Time and again, we’ve been shown that equity matters. This past summer, in response to the tragic death of George Floyd, millions took to the streets demanding a change in how public safety is handled, specifically within communities of color. In an effort to reimagine a more equitable Los Angeles, the Council proposed a $150 million reduction to the 2020-2021 LAPD budget, and approved $88 million to be allocated towards reinvesting in underserved and disadvantaged communities.
“We have an obligation to reinvest these funds in specific programs that reflect the future we want to see in Los Angeles” said Councilmember Mark Ridley-Thomas. “Reimagining a Los Angeles that’s responsive to this call for greater equity, inherently means investing in a framework that prioritizes ending homelessness.”

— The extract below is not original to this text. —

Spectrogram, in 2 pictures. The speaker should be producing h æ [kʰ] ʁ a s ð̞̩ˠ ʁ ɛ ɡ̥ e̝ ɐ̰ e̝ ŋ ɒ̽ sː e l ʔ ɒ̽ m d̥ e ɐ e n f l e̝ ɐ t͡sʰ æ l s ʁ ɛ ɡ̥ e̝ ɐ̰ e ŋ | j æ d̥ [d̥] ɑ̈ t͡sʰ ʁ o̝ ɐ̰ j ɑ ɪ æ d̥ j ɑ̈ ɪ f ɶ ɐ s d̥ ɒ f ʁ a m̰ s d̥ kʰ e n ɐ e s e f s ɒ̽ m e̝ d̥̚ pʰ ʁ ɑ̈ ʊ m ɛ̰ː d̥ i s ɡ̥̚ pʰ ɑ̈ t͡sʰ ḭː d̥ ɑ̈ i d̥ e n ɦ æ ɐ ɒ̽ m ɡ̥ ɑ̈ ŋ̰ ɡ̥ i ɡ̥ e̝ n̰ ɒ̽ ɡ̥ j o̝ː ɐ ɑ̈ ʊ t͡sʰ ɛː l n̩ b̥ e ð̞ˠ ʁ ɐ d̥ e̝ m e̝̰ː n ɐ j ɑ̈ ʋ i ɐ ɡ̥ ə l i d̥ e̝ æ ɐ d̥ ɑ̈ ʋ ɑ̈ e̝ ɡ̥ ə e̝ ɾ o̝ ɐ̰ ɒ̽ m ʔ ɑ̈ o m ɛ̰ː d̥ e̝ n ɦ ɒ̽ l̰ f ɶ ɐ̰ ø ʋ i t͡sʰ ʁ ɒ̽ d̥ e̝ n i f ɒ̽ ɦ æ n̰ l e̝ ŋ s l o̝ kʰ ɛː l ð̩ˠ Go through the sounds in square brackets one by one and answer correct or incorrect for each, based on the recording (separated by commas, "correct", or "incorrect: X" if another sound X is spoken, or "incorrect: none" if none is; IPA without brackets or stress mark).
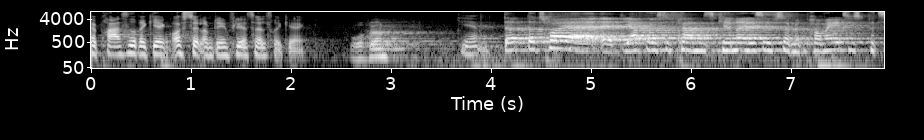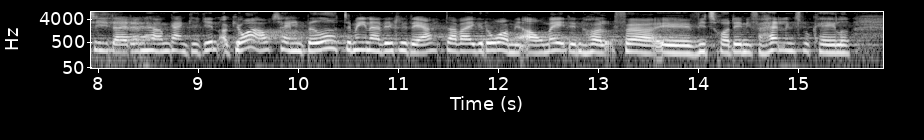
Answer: incorrect: pʰ, correct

As part of this effort, CD10 has been ramping up efforts to address homelessness and housing insecurity within the district. Soon the Councilmember will be partnering with the Legal Aid Foundation of Los Angeles, in collaboration with Asian Americans Advancing Justice to provide targeted eviction defense services to residents living in parts of the district with high rates of poverty and eviction.
“There is no challenge that this City faces that illustrates the deep inequities that plague our system than our homelessness crisis. We must seize the opportunity to operationalize a ‘Right to Housing’ framework—one that requires government to act, to help residents up when they are down, and to prevent them from falling down in the first place,” said Councilmember Mark Ridley-Thomas.
Earlier this month, Bring California Home released a poll showing that more than 61% of voters believed that just as they have a right to vote and a right to an education, all Californians should have a right to housing.
Visit stayhousedla.org to learn more.